◆ Stored records
BEGIN

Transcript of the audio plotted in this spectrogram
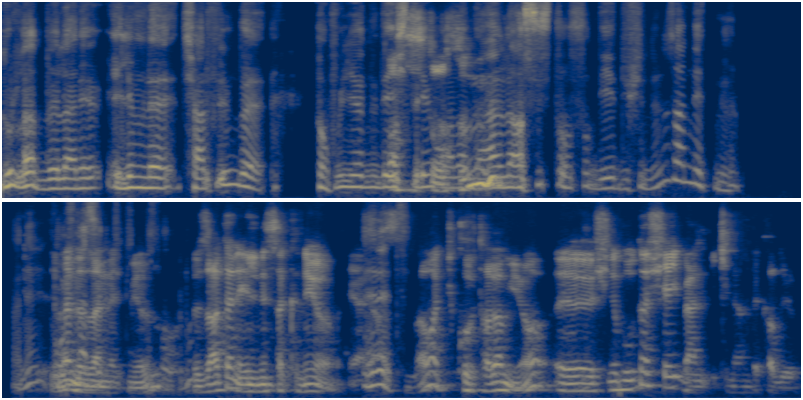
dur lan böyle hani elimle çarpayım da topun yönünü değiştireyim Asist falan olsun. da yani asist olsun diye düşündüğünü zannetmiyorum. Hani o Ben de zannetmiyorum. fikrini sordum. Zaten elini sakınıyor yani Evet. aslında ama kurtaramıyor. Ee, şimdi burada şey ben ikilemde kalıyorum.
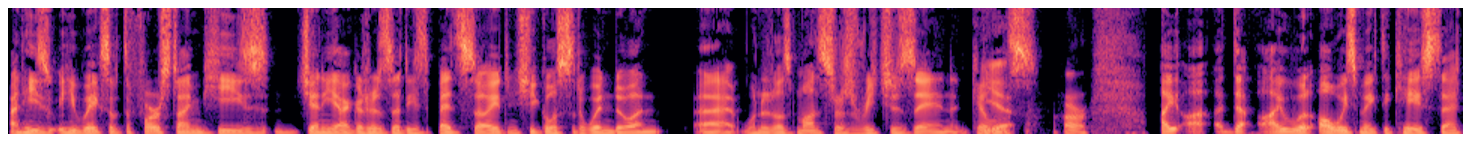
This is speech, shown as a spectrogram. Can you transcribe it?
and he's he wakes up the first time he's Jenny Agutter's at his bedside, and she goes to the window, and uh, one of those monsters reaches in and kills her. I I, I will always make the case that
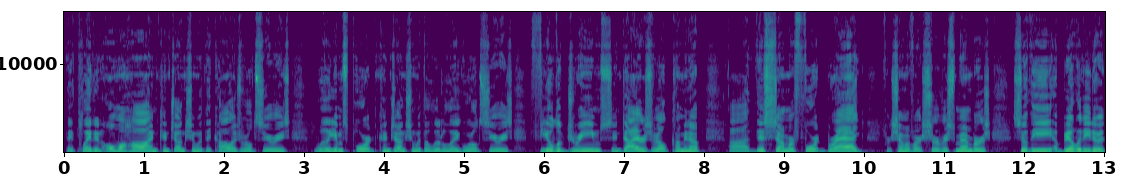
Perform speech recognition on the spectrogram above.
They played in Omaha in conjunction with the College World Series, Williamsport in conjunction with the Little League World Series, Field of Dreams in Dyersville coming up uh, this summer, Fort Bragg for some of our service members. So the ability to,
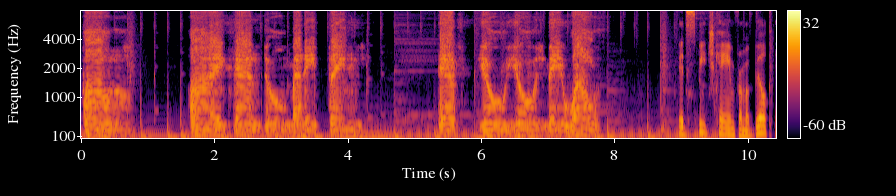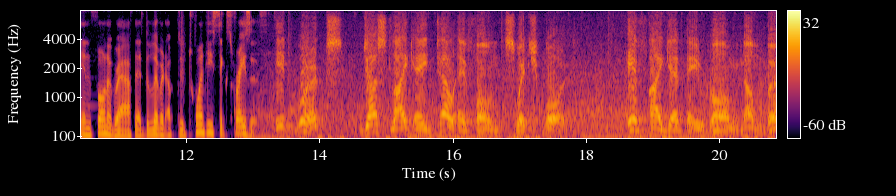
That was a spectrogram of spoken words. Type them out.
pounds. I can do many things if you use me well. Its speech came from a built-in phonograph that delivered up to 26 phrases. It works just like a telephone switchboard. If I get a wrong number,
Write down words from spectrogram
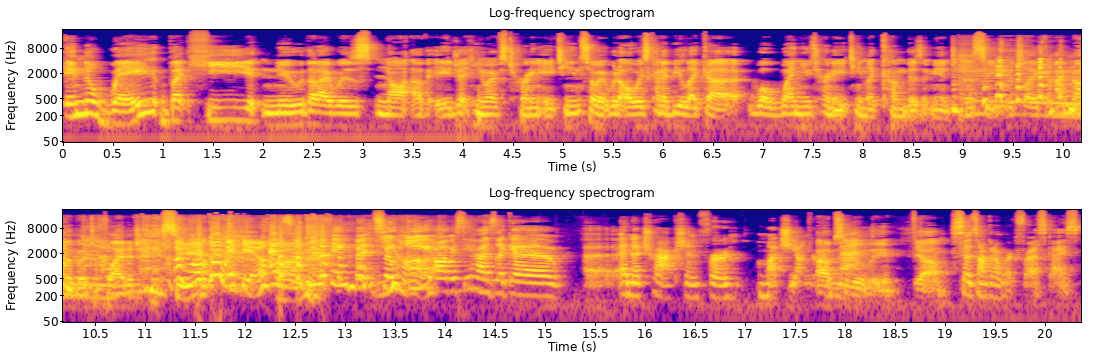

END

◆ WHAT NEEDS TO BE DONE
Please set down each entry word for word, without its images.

◆ RESULT FOR THIS TASK
Transcript of the audio plotted in this spectrogram
dur lan böyle hani elimle çarpayım da topun yönünü değiştireyim Asist falan olsun. da yani asist olsun diye düşündüğünü zannetmiyorum. Hani o Ben de zannetmiyorum. fikrini sordum. Zaten elini sakınıyor yani Evet. aslında ama kurtaramıyor. Ee, şimdi burada şey ben ikilemde kalıyorum.
This is speech, shown as a spectrogram. Can you transcribe it?
and he's he wakes up the first time he's Jenny Agutter's at his bedside, and she goes to the window, and uh, one of those monsters reaches in and kills her. I I, I will always make the case that
Perform speech recognition on the spectrogram above.
They played in Omaha in conjunction with the College World Series, Williamsport in conjunction with the Little League World Series, Field of Dreams in Dyersville coming up uh, this summer, Fort Bragg for some of our service members. So the ability to,
That was a spectrogram of spoken words. Type them out.
pounds. I can do many things if you use me well. Its speech came from a built-in phonograph that delivered up to 26 phrases. It works just like a telephone switchboard. If I get a wrong number,
Write down words from spectrogram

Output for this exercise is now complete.